- _Task item_:
Starting at the line with "Create a transcript", return every line through the final one of the data, word for word. Pictures stay out.

[Data records]
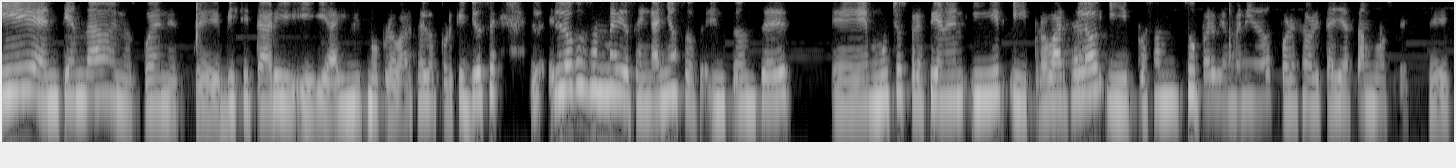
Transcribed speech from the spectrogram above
Y en tienda nos pueden este, visitar y, ahí mismo probárselo, porque yo sé, luego son medios engañosos, entonces eh, muchos prefieren ir y probárselo y pues son súper bienvenidos, por eso ahorita ya estamos este,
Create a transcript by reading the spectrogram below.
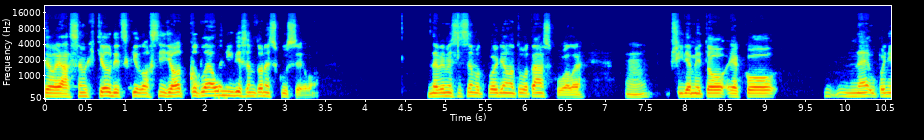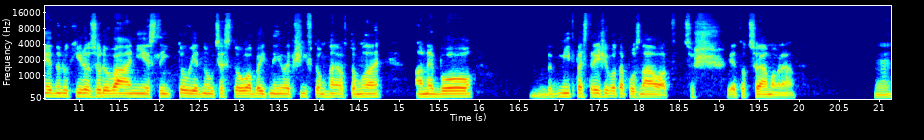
jo, já jsem chtěl vždycky vlastně dělat tohle, ale nikdy jsem to neskusil. Nevím, jestli jsem odpověděl na tu otázku, ale hmm. přijde mi to jako ne úplně jednoduchý rozhodování, jestli jít tou jednou cestou a být nejlepší v tomhle a v tomhle, anebo mít pestrý život a poznávat, což je to, co já mám rád. Hmm.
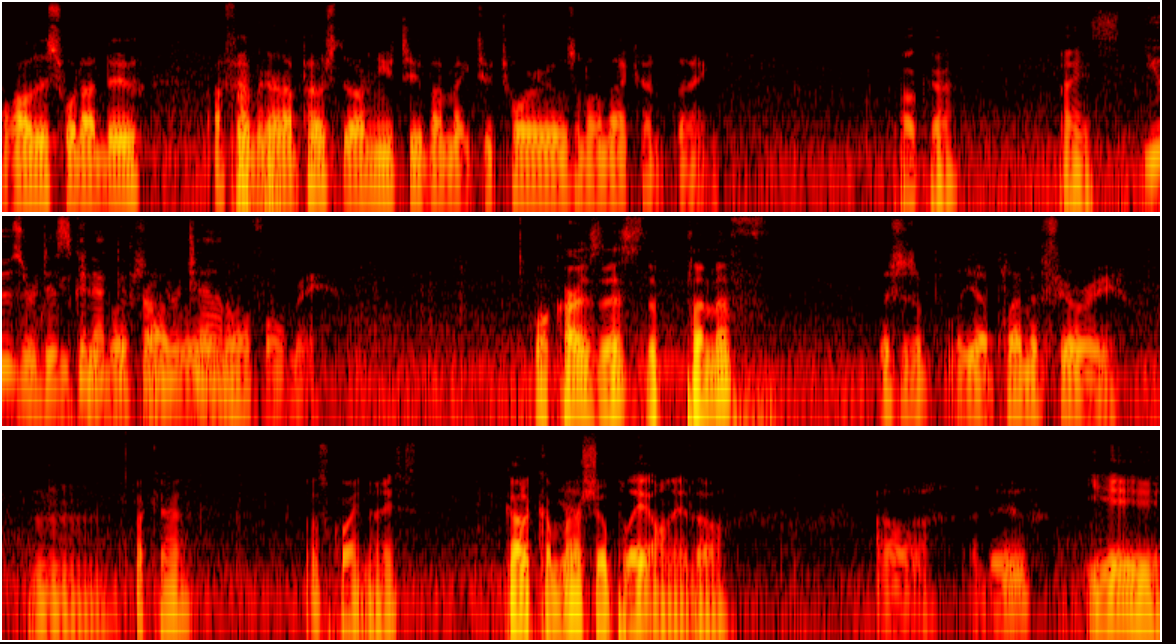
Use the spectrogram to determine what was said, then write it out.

- _Exercise response_:
Create a transcript by reading the spectrogram below.
jo, já jsem chtěl vždycky vlastně dělat tohle, ale nikdy jsem to neskusil. Nevím, jestli jsem odpověděl na tu otázku, ale hmm. přijde mi to jako ne úplně jednoduchý rozhodování, jestli jít tou jednou cestou a být nejlepší v tomhle a v tomhle, anebo mít pestrý život a poznávat, což je to, co já mám rád. Hmm.
Use the spectrogram to determine what was said, then write it out.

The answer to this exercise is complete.